Projected depth chart heading into FA without Irving:

G: Smart, Brown, Rozier (RFA), Wanamaker/Minimum FA
F: Tatum, Morris (FA), Hayward, Ojeleye
C: Horford (PO), Baynes (PO), Theis (RFA), Williams

Other assets: Three first-round picks

What about a big trade?

The Anthony Davis option will still be on the table, but the odds of him staying in Boston beyond one year without Irving seems like a tough sell and would surely impact the type of package that Danny Ainge is willing to offer for the All-Star.

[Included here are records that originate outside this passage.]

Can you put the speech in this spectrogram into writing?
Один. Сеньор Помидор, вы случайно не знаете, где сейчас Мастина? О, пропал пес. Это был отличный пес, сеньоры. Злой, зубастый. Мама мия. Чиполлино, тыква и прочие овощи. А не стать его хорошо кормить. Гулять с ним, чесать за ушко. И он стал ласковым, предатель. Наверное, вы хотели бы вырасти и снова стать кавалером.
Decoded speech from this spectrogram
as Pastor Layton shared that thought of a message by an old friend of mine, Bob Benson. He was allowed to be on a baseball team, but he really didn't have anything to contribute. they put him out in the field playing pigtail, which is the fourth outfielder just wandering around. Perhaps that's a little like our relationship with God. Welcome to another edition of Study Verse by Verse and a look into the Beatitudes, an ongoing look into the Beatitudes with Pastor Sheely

Otherwise? Finding an appealing star is troublesome, particularly when it comes to matching the money. Kevin Love ($28.9 million) will be available in Cleveland but he’ll cost Hayward or an assortment of Smart/Brown and filler to make the money work. The same goes for Bradley Beal ($27.1 million in Washington, even though the price will be higher for him given his age (27). Still, would adding either of those guys to a team without Irving turn this group into a contender when you are giving up key young pieces as part of the deal? Beal and Love don’t look capable of being a No. 2 option on a contender, much less a No. 1 option. At age 31, Mike Conley ($31 million) will remain available as well in Memphis, but would require giving up Hayward (and picks) or several key young pieces to make the money work.

Bigger names on rebuilding squads like Karl-Anthony Towns will surely be off limits and outside of a couple flawed bigger names (Andre Drummond, Aaron Gordon), there isn’t much on rebuilding squads to be chased. Surely no one that puts this group on the same level that can be when Irving is at his best.

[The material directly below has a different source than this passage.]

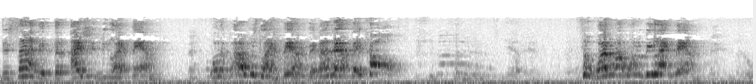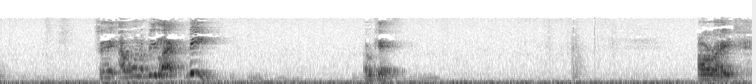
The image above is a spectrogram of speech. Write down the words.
decided that I should be like them. Well, if I was like them, then I'd have their call. So why do I want to be like them? See, I want to be like me. Okay. All right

Final thoughts

You would never know it based on the way Celtics fans talk about him right now, but Irving is in the midst of a career year at the moment, with season-highs in FG percentage, 3-point percentage, RPG, APG, and SPG. The off-court drama has overshadowed that, as has the fact that the Celtics have struggled with Irving on the floor in the past month (-1.1 net rating since February 1st)

While there’s no questioning that Irving’s defense has dipped significantly in the past month (the defensive numbers back it up), don’t be fooled by the team’s 9-2 record with him sidelined. A closer breakdown of those games shows that mark is less damning of Irving than it looks.

Celtics without Irving against teams over .500: 3-2

Wins: @ Philadelphia, vs. Detroit, vs. Brooklyn
Losses: @ Brooklyn, @ Utah

Celtics without Irving against teams under .500: 6-0

Wins: vs. Cleveland, @ Cleveland, vs. Minnesota, vs. Dallas, vs. New Orleans, vs. Charlotte

Celtics on the road without Kyrie Irving: 2-2

The Celtics can beat bad home teams without Irving, as they should with the talent on this roster. However, the team’s 1-7 road mark last postseason should be the bigger number that is focused on here. Life without Irving could very well happen this summer but based on the available alternatives, it’s not a scenario fans should be rooting for.